Data for this exercise
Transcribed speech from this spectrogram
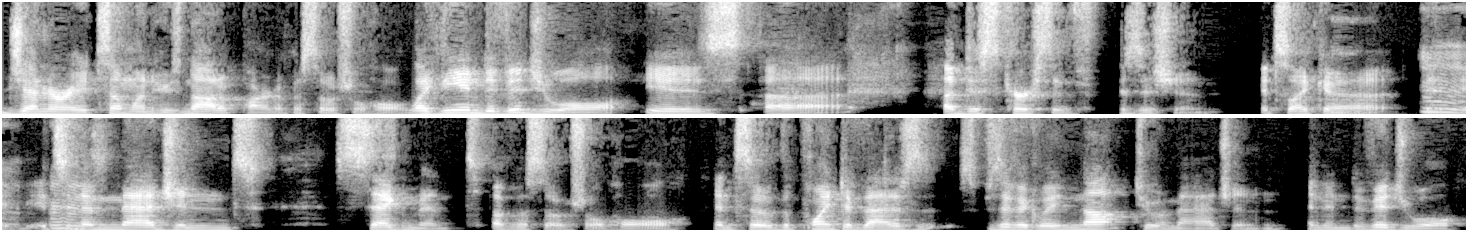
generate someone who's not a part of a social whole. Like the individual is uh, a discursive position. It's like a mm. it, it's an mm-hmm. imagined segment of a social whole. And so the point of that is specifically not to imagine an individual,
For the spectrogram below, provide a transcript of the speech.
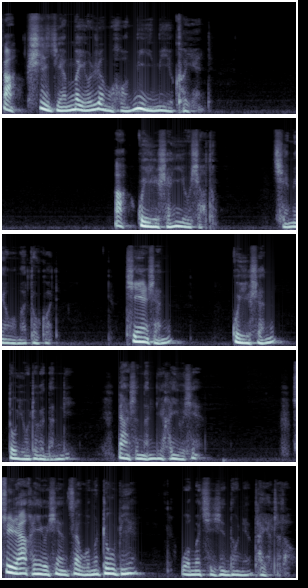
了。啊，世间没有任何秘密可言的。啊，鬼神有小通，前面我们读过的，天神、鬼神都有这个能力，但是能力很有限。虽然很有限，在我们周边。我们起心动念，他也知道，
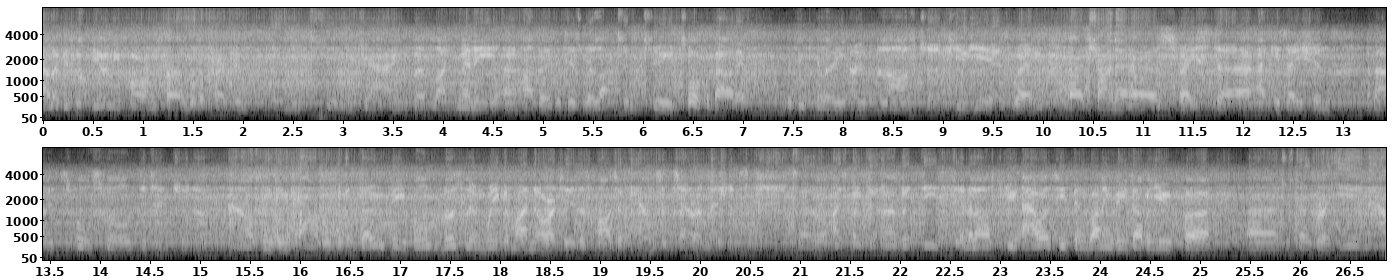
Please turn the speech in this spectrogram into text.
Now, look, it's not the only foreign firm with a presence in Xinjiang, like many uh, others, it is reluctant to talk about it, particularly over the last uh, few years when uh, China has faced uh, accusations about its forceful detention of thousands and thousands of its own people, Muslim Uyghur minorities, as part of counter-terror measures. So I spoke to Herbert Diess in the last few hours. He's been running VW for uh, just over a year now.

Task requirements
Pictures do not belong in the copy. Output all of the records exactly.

Task result
Transcribed speech from this spectrogram
generate someone who's not a part of a social whole. Like the individual is uh, a discursive position. It's like a mm. it, it's an mm-hmm. imagined segment of a social whole. And so the point of that is specifically not to imagine an individual,
For the spectrogram below, provide a transcript of the speech.
了。啊，世间没有任何秘密可言的。啊，鬼神有小通，前面我们读过的，天神、鬼神都有这个能力，但是能力很有限。虽然很有限，在我们周边。我们起心动念，他也知道，
Please turn the speech in this spectrogram into text.
Now, look, it's not the only foreign firm with a presence in Xinjiang, like many uh, others, it is reluctant to talk about it, particularly over the last uh, few years when uh, China has faced uh, accusations about its forceful detention of thousands and thousands of its own people, Muslim Uyghur minorities, as part of counter-terror measures. So I spoke to Herbert Diess in the last few hours. He's been running VW for uh, just over a year now.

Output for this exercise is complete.